Lowell Perry Jr., Chief Diversity Officer, Vice President Corporate & Community Engagement |
February 1, 2023
As you know, February is Black History Month. Black history is American history. The contributions of African Americans to the story of this country are immeasurable. This includes literally building Washington D.C., as well as our national economy, as forced and enslaved labor. Many citizens are not aware of much of these contributions because these parts of American history have regrettably, not been taught in our schools. It is also unfortunate that this omission was not an accident. If you are indeed a student of history, make a concerted effort to learn more about the important role of Black people in the American story.
One good place to start if you want to raise your history IQ is the work of a true American hero, Dr. Martin Luther King, Jr. However, please do not rush to join the chorus of hypocrites who love to quote Dr. King around his birthday, and this month, using out of context selective snippets from the iconic I Have a Dream speech. I use the word hypocrite given many will utter words from the speech, but then turn around and support public policy that is the antithesis of the message and the man. That speech was a call for freedom and equality, a quest that is still a work in progress.
If you really want a peek into history, and into the mind and mission of this man of God, then you owe it to yourself to read the Letter from Birmingham Jail. This eloquent missive is regarded by some as a revelation and a chronicle of the struggle of African Americans, then and now, as protagonists in the American story. Dr. King’s prophetic words ring just as loudly, if not more so today. It may well be one of the best examples of what he stood for, his skill as a writer, and why he is an esteemed American hero. Follow this link to experience riveting historic prose from a King: https://www.csuchico.edu/iege/_assets/documents/susi-letter-from-birmingham-jail.pdf

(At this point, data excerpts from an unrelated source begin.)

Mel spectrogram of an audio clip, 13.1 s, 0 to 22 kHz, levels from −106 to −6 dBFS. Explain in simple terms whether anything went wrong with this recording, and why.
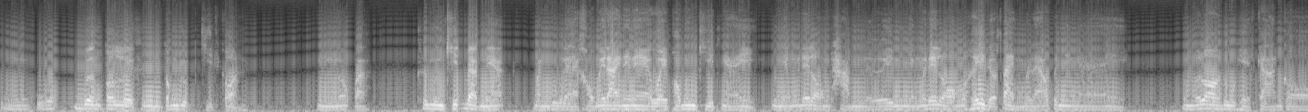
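Something did go wrong: the speech carries buffer tearing from start to finish. The playback software and the sound hardware have drifted out of step, so within each small chunk of audio, about a tenth is stale sound from roughly 10 ms earlier, joined on abruptly. Those joins repeat 172 times a second, which fits a 256-sample buffer, and they come across as a steady robotic buzz riding on the voice, present only while sound is playing.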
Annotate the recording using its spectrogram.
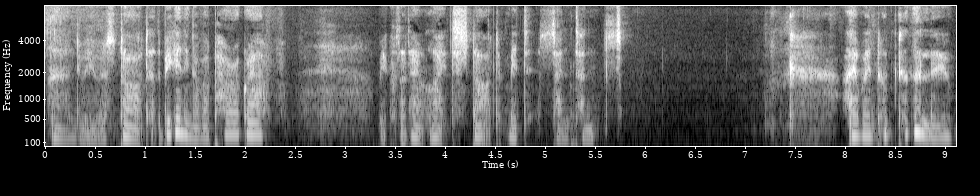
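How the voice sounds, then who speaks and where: A woman whispers her way through a book reading in ASMR style. Her voice is very breathy and almost entirely unvoiced, with a slightly low, crackly edge. The phrasing is hushed and measured, broken by small pauses. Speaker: book reader presenting an audiobook extract.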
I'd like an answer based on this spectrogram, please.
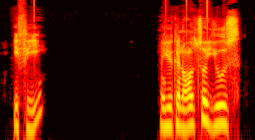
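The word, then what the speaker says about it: IIFE: So this is known as an immediately invoked function expression or I if which is often pronounced as ify.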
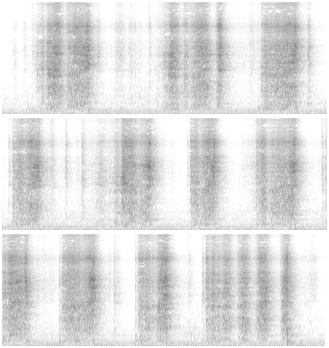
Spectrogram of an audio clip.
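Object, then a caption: Green floral foam block. A solid green floral foam block, held in the hand, is shaved with a Y-peeler blade in a scraping, peeling action, with a pile of foam shavings below. Repeated dry, rasping strokes sound bright and airy, each one separated by short quiet gaps.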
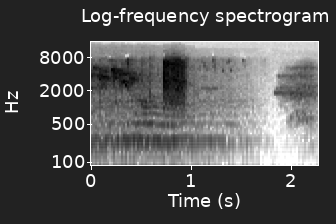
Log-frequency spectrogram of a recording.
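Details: Northern Mockingbird's angry scold call: a harsh, buzzy scold lasting about a second, then a shorter, softer rasp after a brief pause, over a faint low hum.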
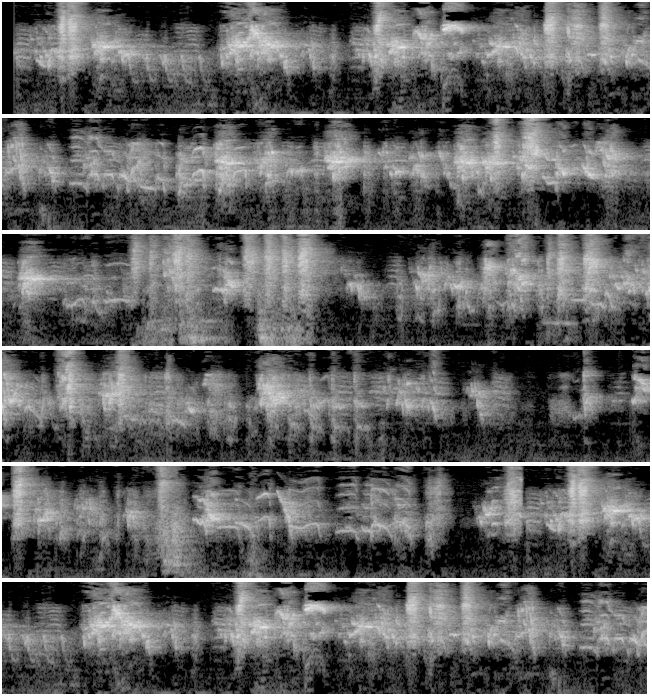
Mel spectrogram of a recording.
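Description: A pair of budgerigars warbling and chattering nonstop, with many short sharp squawks mixed into the chatter. This is budgie mating chatter, the kind played to bring pet budgies into breeding condition.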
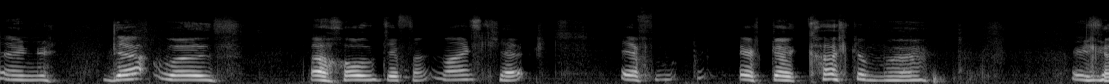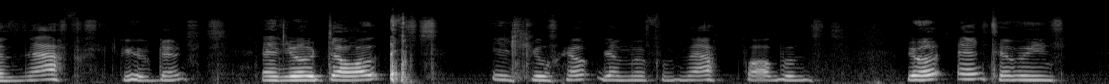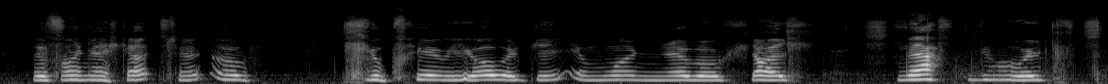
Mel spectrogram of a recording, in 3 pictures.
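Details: Dysarthria in cerebral palsy in an adult man who describes his mental capacities as sharp.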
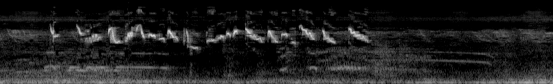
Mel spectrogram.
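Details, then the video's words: A master recording of the lemon-bellied white-eye (kecial kuning) from Lombok in the 'ciak ngejos' style, used for training cage birds. It has a three-second volley of quick, high-pitched chirps and twittered notes, then a soft background hum. "ciakngejos|Masteran burung kecial kuning"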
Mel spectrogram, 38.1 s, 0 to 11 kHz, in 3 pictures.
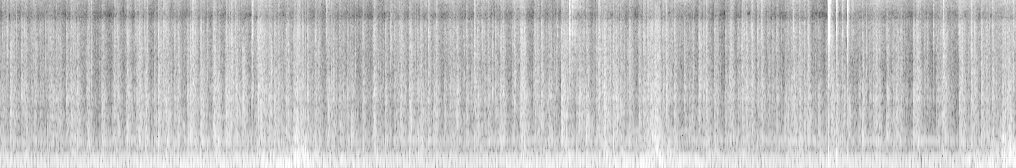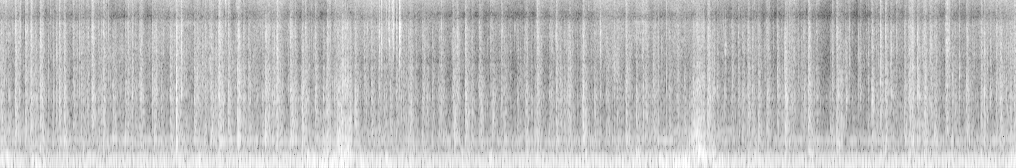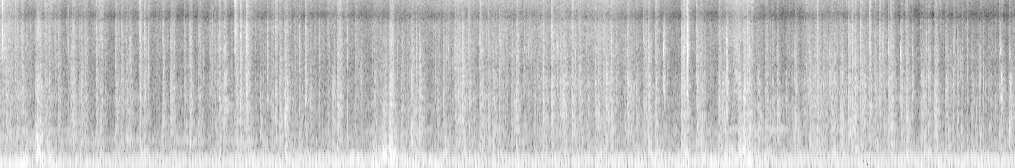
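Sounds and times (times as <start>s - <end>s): low steady hum: 0.0s - 38.0s
rain pattering on car roof: 0.0s - 38.0s.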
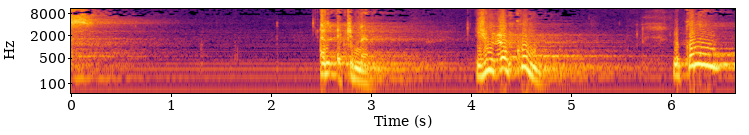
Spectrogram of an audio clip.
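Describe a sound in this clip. An elderly man speaks slowly and earnestly into a microphone, in short phrases with pauses, in an echoing hall.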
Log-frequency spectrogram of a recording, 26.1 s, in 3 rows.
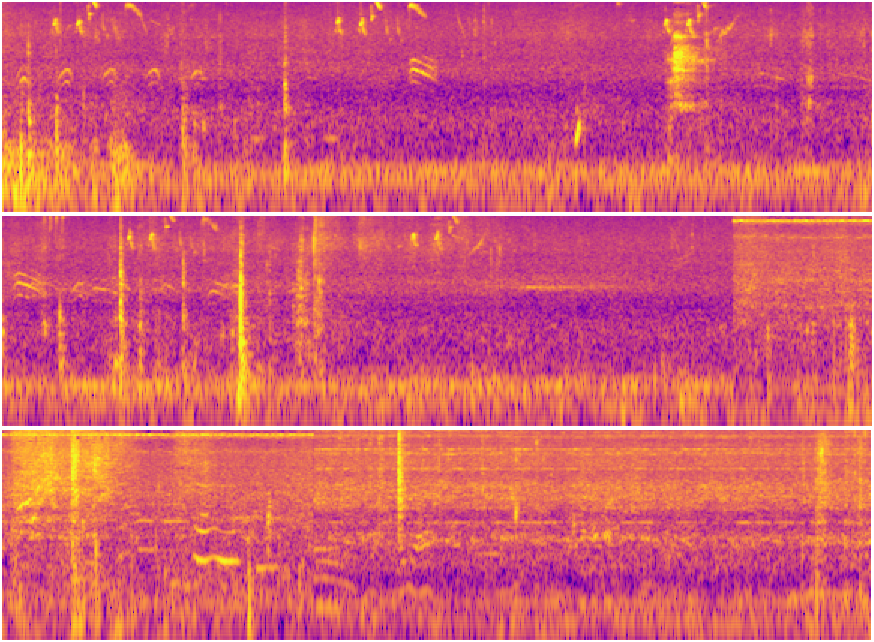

He and I also share something in common besides being juniors, and a passion for fighting injustice. We are members of Alpha Phi Alpha Fraternity, Inc. The first Black Greek Letter organization. I mention this not just as a shout-out to my good brothers everywhere, but rather, I am still awed by the experience of being present for the dedication of his memorial in Washington DC. My dear fraternity led the effort to make this momentous dream a reality.
The Greater Cleveland Film Commission is deeply committed to a corporate and community culture of diversity, equity, and inclusion, leading to true equal opportunity for all. We work collectively with our stakeholders to protect and promote diverse people, places, and experiences that help tell all of America’s stories equitably and inclusively.
We define diversity as the meaningful participation of myriad groups in cultural and economic development driven by our efforts, including but not limited to race, age, religious beliefs, gender identity, sexual orientation, physical/mental ability, ethnicity, perspective, and geography.
We define equity as the development of policies and practices that help all communities gain access to the resources, opportunities, and networks required to reach their maximum potential.
We define inclusion as the authentic engagement of diverse groups in real personal and professional development, leading to an enhanced sense of belonging.
When added together, we believe that D + E + I = O. Opportunity. I submit to you that this basic human equation was a central message of Dr. King’s journey while on this earth. In today’s world, it is more relevant than ever, as we see far too many in authority seeking to actively undermine it on a daily basis. What are you going to tell your children and grandchildren that you did to personally combat such madness and help ensure that the phrase in our Pledge of Allegiance – “liberty and justice for all” is not just an empty promise?
Your move my friends.
Happy Black History Month.